RECORDS PROVIDED START

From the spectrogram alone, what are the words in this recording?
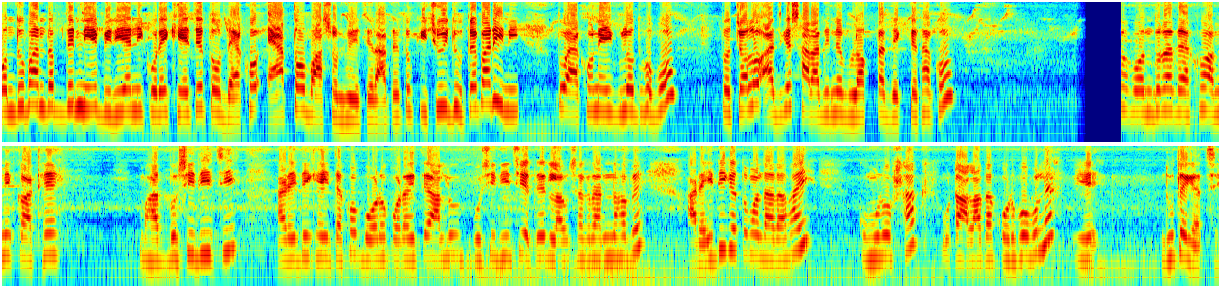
বন্ধু বান্ধবদের নিয়ে বিরিয়ানি করে খেয়েছে। তো দেখো, এত বাসন হয়েছে। রাতে তো কিছুই ধুতে পারিনি। তো এখন এইগুলো ধোবো। তো চলো, আজকে সারাদিনের ব্লগটা দেখতে থাকো। বন্ধুরা, দেখো, আমি কাঠে ভাত বসিয়ে দিয়েছি। আর এইদিকে এই দেখো, বড় কড়াইতে আলু বসিয়ে দিয়েছি। এতে লাউ শাক রান্না হবে। আর এইদিকে তোমার দাদা ভাই কুমড়ো শাক, ওটা আলাদা করব বলে ইয়ে ধুতে গেছে।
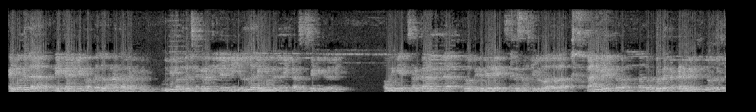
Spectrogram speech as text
ಕೈಮಗ್ಗದ ನೇಕಾರಿಕೆ ಅನ್ನುವಂಥದ್ದು ಅನಾಥವಾಗಿ ಉಡುಪಿ ಮತ್ತು ದಕ್ಷಿಣ ಕನ್ನಡ ಜಿಲ್ಲೆಯಲ್ಲಿ ಎಲ್ಲ ಕೈಮಗ್ಗದ ನೇಕಾರ ಸೊಸೈಟಿಗಳಲ್ಲಿ ಅವರಿಗೆ ಸರ್ಕಾರದಿಂದ ಅಥವಾ ಬೇರೆ ಬೇರೆ ಸಂಘ ಸಂಸ್ಥೆಗಳು ಅಥವಾ ದಾನಿಗಳಿಂದ ಬಂದಂತಹ ದೊಡ್ಡ ದೊಡ್ಡ ಕಟ್ಟಡಗಳಿತ್ತು ದೊಡ್ಡ ದೊಡ್ಡ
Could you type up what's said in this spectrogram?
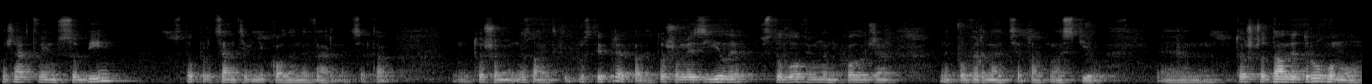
Пожертвуємо собі, 100% ніколи не вернеться. Так? То, що ми не знаю, такі прості приклади. То, що ми з'їли в столові, воно ніколи вже не повернеться так на стіл. Ем, То, що дали другому,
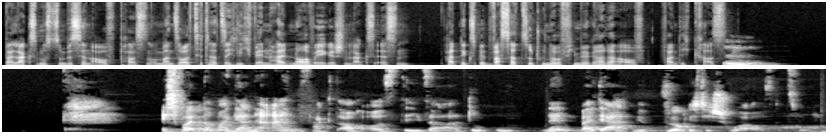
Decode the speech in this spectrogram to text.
bei Lachs musst du ein bisschen aufpassen. Und man sollte tatsächlich, wenn halt, norwegischen Lachs essen. Hat nichts mit Wasser zu tun, aber fiel mir gerade auf. Fand ich krass. Mhm. Ich wollte noch mal gerne einen Fakt auch aus dieser Doku nennen, weil der hat mir wirklich die Schuhe ausgezogen.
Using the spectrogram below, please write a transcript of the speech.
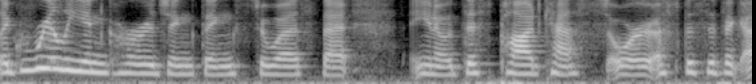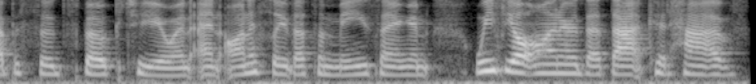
like, really encouraging things to us that, you know, this podcast or a specific episode spoke to you. And, and honestly, that's amazing. And we feel honored that that could have,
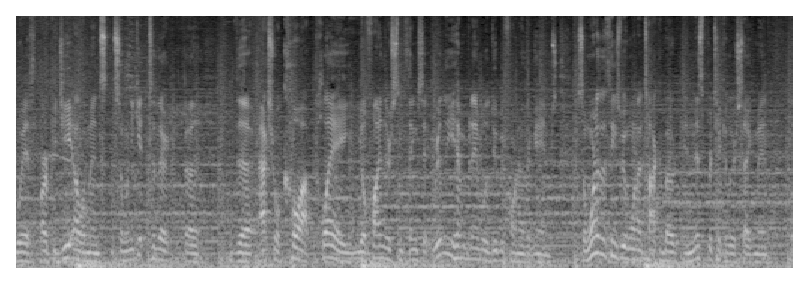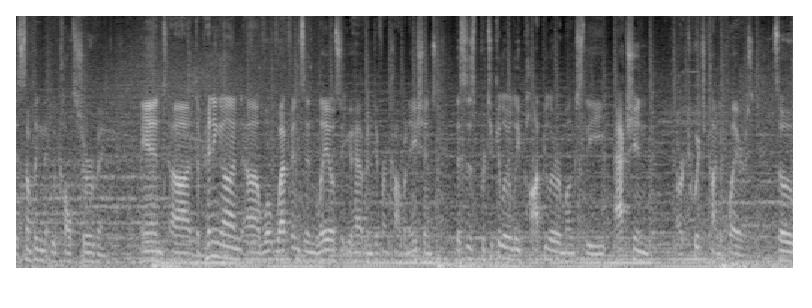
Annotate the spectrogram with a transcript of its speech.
with RPG elements. And so when you get to the, the the actual co-op play, you'll find there's some things that really you haven't been able to do before in other games. So one of the things we want to talk about in this particular segment is something that we call serving. And uh, depending on uh, what weapons and layouts that you have in different combinations, this is particularly popular amongst the action or Twitch kind of players. So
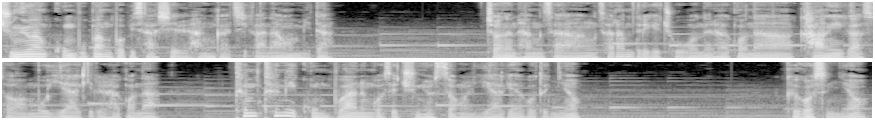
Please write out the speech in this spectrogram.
중요한 공부 방법이 사실 한 가지가 나옵니다. 저는 항상 사람들에게 조언을 하거나 강의 가서 뭐 이야기를 하거나 틈틈이 공부하는 것의 중요성을 이야기하거든요. 그것은요,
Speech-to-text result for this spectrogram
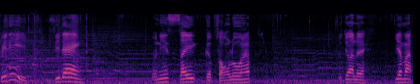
ฟีดี้สีแดง ตัวนี้ไซส์เกือบ 2 โลนะครับ สุดยอดเลย เยี่ยมมาก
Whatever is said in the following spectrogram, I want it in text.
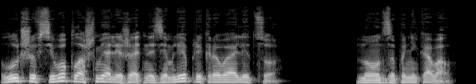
Лучше всего плашмя лежать на земле, прикрывая лицо. Но он запаниковал.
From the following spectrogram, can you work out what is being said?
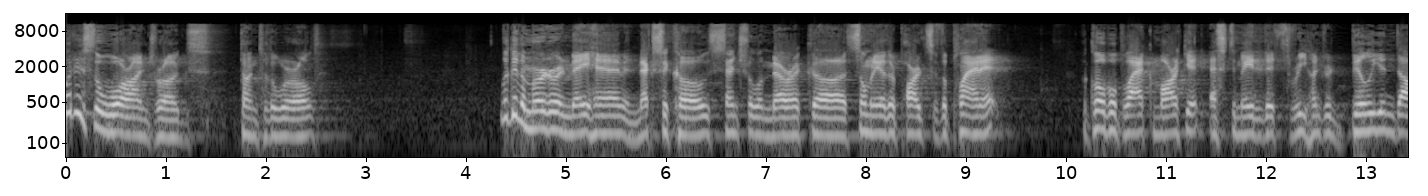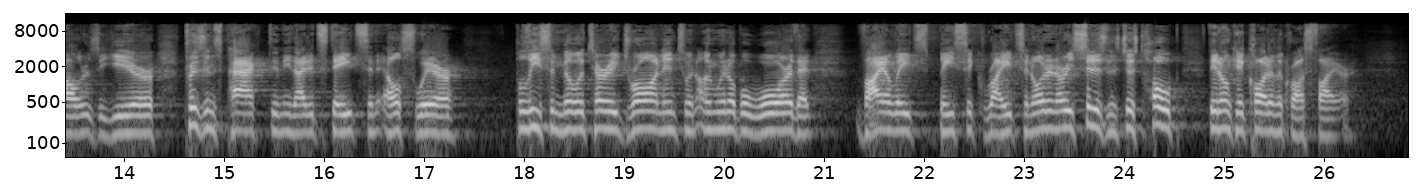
What has the war on drugs done to the world? Look at the murder and mayhem in Mexico, Central America, so many other parts of the planet. A global black market estimated at $300 billion a year, prisons packed in the United States and elsewhere, police and military drawn into an unwinnable war that violates basic rights, and ordinary citizens just hope they don't get caught in the crossfire.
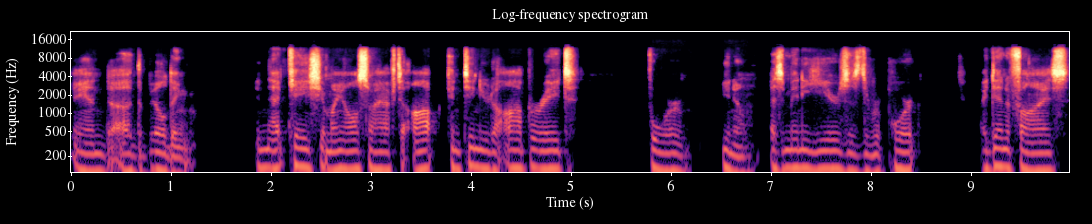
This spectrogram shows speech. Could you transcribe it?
and uh, the building. In that case, you might also have to op- continue to operate for you know as many years as the report identifies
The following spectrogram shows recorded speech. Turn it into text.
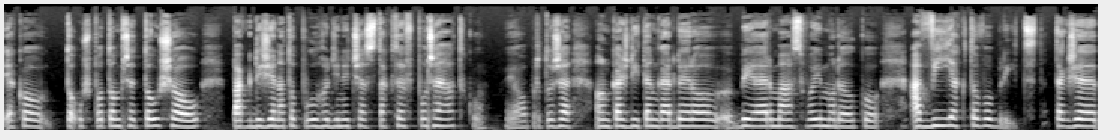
jako to už potom před tou show, pak když je na to půl hodiny čas, tak to je v pořádku, jo, protože on každý ten garderobier má svoji modelku a ví, jak to oblíct. Takže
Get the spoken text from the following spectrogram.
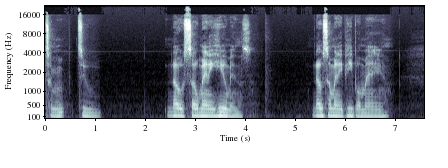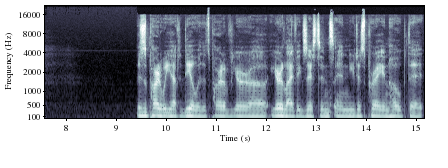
to to know so many humans, know so many people, man. This is part of what you have to deal with. It's part of your uh, your life existence, and you just pray and hope that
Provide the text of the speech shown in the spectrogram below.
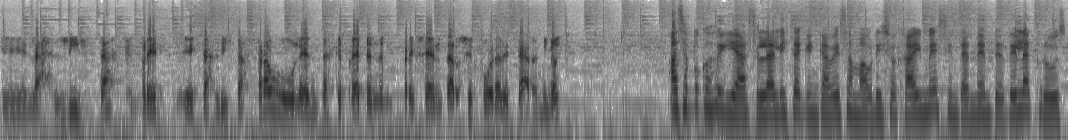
eh, las listas, estas listas fraudulentas que pretenden presentarse fuera de término Hace pocos días, la lista que encabeza Mauricio Jaimes, intendente de la Cruz,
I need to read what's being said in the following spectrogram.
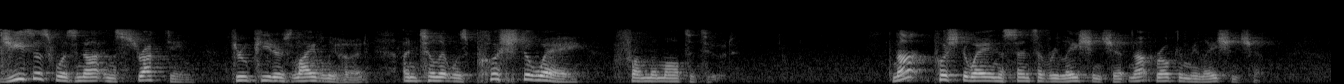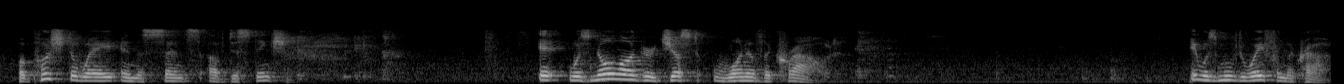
Jesus was not instructing through Peter's livelihood until it was pushed away from the multitude. Not pushed away in the sense of relationship, not broken relationship, but pushed away in the sense of distinction. it was no longer just one of the crowd. It was moved away from the crowd.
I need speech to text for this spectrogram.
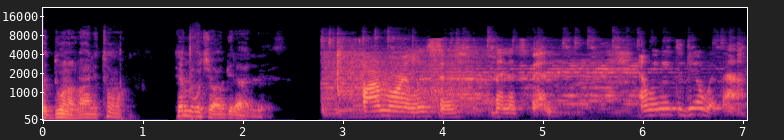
but doing a lot of talking. Tell me what y'all get out of this. Far more elusive than it's been, and we need to deal with that.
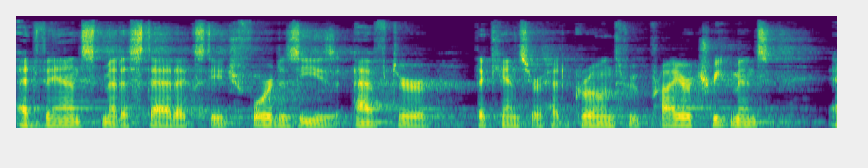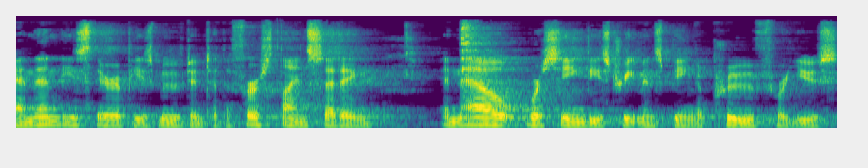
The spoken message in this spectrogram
advanced metastatic stage 4 disease after the cancer had grown through prior treatments. And then these therapies moved into the first line setting. And now we're seeing these treatments being approved for use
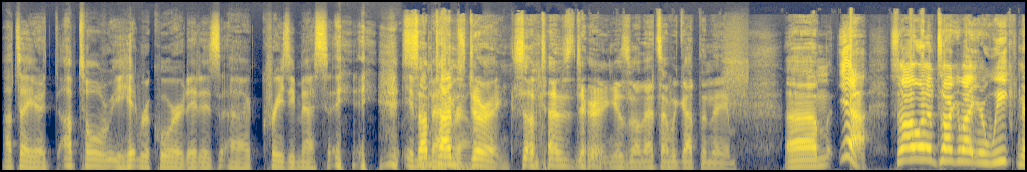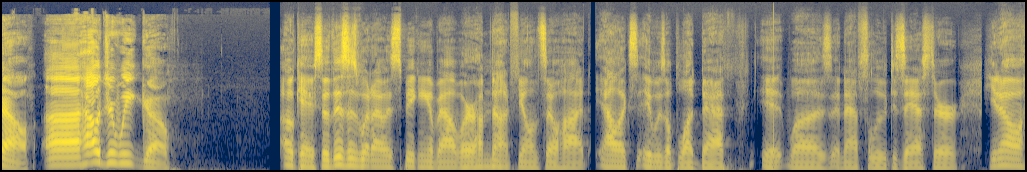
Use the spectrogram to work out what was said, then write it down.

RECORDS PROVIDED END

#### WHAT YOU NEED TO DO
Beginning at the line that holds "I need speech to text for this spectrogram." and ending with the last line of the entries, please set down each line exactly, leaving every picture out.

#### REPLY
I need speech to text for this spectrogram.
but doing a lot of talking. Tell me what y'all get out of this. Far more elusive than it's been, and we need to deal with that.
The spoken message in this spectrogram
advanced metastatic stage 4 disease after the cancer had grown through prior treatments. And then these therapies moved into the first line setting. And now we're seeing these treatments being approved for use
Use the spectrogram to work out what was said, then write it down.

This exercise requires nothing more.